|Photo credit: Joan Marcus|
Especially given that just 3 years since the last time I saw it, I was struck by how fresh Jersey Boys felt.
Perhaps that says more about my eroding memory than the show itself, but this really is a first-rate piece of entertainment that holds up well to repeat engagements.
While I don't often think to play the many hits of Frankie Valli & the Four Seasons--and honestly don't often think of them in the same vein as the Beatles, Stones, Who, Kinks, Creedence, Cream or even the Beach Boys, Supremes, Hollies, Mamas & Papas, etc., as a defining group of the '60s--Jersey Boys certainly serves to remind that this is an oversight on my part.
Although the songs don't come as much of a surprise (particularly on my third viewing), the opening strains of any of the mega-hits--"Sherry," "Big Girls Don't Cry," "Walk Like a Man," "December, 1963 (Oh, What A Night)," "Big Man in Town," "Can't Take My Eyes Off Of You," "Rag Doll" and "Who Loves You?" just to name a few--always bring an anticipatory smile of excitement.
But what makes Jersey Boys a wonderful musical and not just a collection of great songs is its truly masterful book crafted by Marshall Brickman and Rick Elice, with direction by Des McAnuff.
I've always held this show in high regard--from hearing of its Broadway bow to rave reviews, to watching a production number on the Tony's, to seeing it in Chicago in 2007 and 2009--but there has also been something of an asterisk in my mind.

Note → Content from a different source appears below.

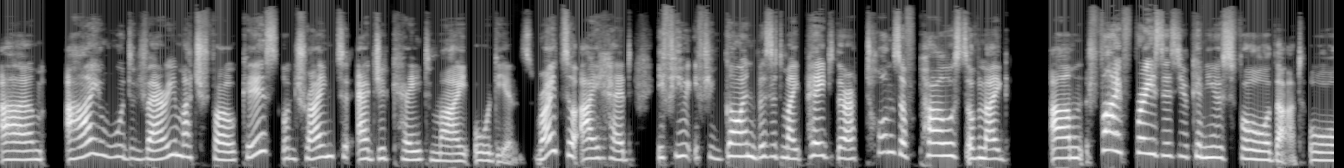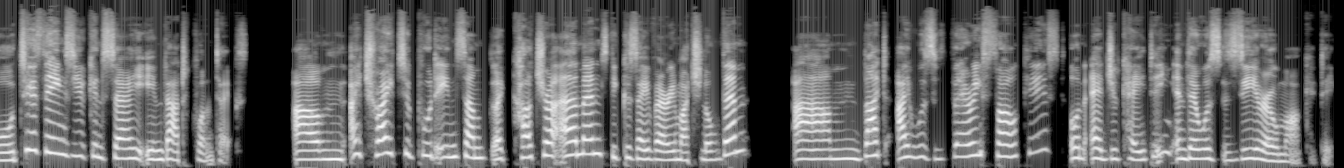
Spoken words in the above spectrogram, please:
Um, I would very much focus on trying to educate my audience, right? So I had, if you, if you go and visit my page, there are tons of posts of like, um, five phrases you can use for that or two things you can say in that context. Um, I try to put in some like cultural elements because I very much love them. Um, but I was very focused on educating and there was zero marketing,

"Jersey Boys is great...for a jukebox musical," I've thought, "but even though it's wonderfully entertaining, because of the ready-made songs, it's not a work of artistic brilliance on par with The Producers, Avenue Q, Hairspray or Wicked" to name a few shows that topped my list of Favorite Musicals of the '00s, where I bestowed this one with Honorable Mention.
I still wouldn't leapfrog Jersey Boys to the top of that list, but it belongs in the Top 10 and I now realize that any mental asterisk is absurd. Especially after many lesser jukebox musicals have amplified that this is not only the best biographical rock musical yet created, but also works surprisingly well as a resonant piece of narrative theater.
Maybe, although specific comparisons fail me, the current Chicago cast is particularly stellar--Joseph Leo Bwarie is especially amazing as Frankie Valli, hitting the falsettos about as well as one could imagine--but I think the shortcomings of similar-type shows have helped me appreciate just how good the source material is here, well beyond the cascade of catchy songs.
I now more acutely recognize that in telling the story of Frankie Valli & the Four Seasons, Jersey Boys--like any good work of drama, whether fiction or non--tells a much more universal tale. Sure, just at face value, the biography of Valli, Tommy DeVito, Bob Gaudio and Nick Massi would also serve a compelling Behind the Music episode, and the smart, funny script quite compellingly gives each of the four 'Seasons' their turn to narrate personal, shared and at times divisive recollections.
But even if one doesn't much care about this particular band hailing from Belleville, NJ, more than many other works of stage and screen I've seen, Jersey Boys emotionally engages as a story of friendship, of a time and place gone by, of struggle and triumph, of love, loyalty and loss, of the creative process and of much, much more.
If you've seen Jersey Boys before and liked it enough to see it again, the production and cast in Chicago is every bit as good as you'd hope (Preston Truman Boyd, John Gardiner and Michael Lomenda star alongside the aformentioned Bwarie).
And if you've never seen this show, but love well-written story-based Broadway musicals and/or the jukebox variety featuring glorious pop harmonies--like a friend who just saw it for the first time and is already planning a return visit with others--you won't want to miss it.